YOUR GOAL
In the entries that follow, the first line to write out is the one containing "Language, sex, state, district, pitch", and the last is the one containing "Interpret the following spectrogram.". Reproduce that stretch exactly, with nothing before or after it.

GIVEN RECORDS section start

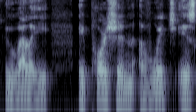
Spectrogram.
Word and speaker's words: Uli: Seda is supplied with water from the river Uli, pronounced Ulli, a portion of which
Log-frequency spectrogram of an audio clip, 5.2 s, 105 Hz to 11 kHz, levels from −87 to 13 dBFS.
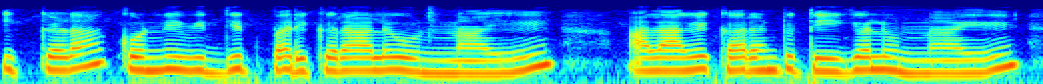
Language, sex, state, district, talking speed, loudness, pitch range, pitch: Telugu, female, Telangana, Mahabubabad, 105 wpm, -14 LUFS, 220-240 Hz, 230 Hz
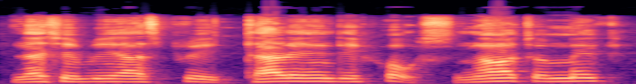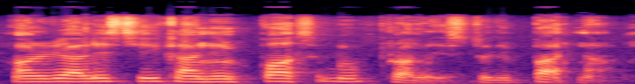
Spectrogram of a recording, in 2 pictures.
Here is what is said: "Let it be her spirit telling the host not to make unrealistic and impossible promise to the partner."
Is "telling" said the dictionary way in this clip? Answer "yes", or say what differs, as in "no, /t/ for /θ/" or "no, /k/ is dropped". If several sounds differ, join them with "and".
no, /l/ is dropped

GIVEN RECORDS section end
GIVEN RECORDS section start

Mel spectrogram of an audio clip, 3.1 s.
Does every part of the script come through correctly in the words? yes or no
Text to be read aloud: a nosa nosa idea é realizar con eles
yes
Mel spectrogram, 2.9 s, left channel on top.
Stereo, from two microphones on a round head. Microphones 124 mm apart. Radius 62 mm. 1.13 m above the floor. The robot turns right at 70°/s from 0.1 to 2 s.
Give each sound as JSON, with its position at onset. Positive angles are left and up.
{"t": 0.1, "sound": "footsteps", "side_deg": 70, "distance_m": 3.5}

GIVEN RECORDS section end
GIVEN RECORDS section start

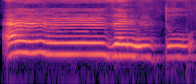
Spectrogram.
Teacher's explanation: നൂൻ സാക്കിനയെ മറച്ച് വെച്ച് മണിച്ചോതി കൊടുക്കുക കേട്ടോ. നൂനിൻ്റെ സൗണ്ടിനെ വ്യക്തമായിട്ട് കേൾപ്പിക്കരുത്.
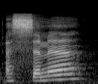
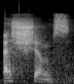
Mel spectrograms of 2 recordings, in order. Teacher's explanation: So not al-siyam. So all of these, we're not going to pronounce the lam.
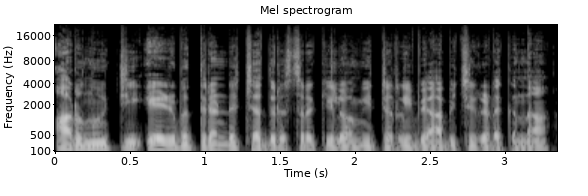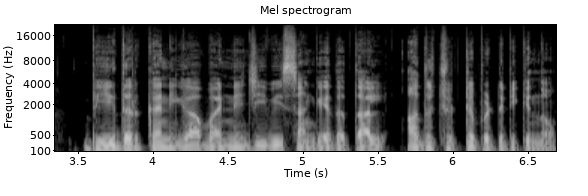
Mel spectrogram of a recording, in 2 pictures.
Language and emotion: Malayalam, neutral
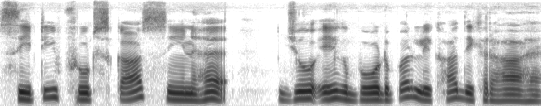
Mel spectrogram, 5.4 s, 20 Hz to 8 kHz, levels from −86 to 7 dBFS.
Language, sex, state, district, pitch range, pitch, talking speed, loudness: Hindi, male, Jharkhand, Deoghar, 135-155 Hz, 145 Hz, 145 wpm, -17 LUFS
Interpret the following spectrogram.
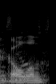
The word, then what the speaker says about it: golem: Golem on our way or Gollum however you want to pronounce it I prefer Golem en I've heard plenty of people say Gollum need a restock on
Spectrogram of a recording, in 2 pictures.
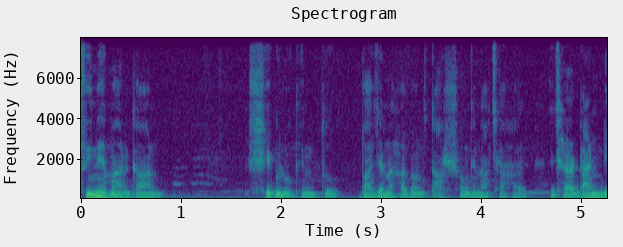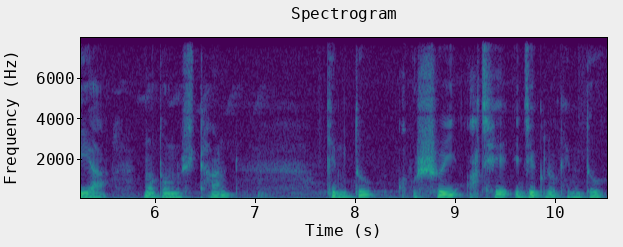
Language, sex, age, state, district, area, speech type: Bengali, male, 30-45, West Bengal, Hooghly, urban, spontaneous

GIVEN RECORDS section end

RESULT OF THIS EXERCISE
Language, sex, state, district, pitch range, pitch, talking speed, loudness: Hindi, male, Jharkhand, Deoghar, 135-155 Hz, 145 Hz, 145 wpm, -17 LUFS
Interpret the following spectrogram.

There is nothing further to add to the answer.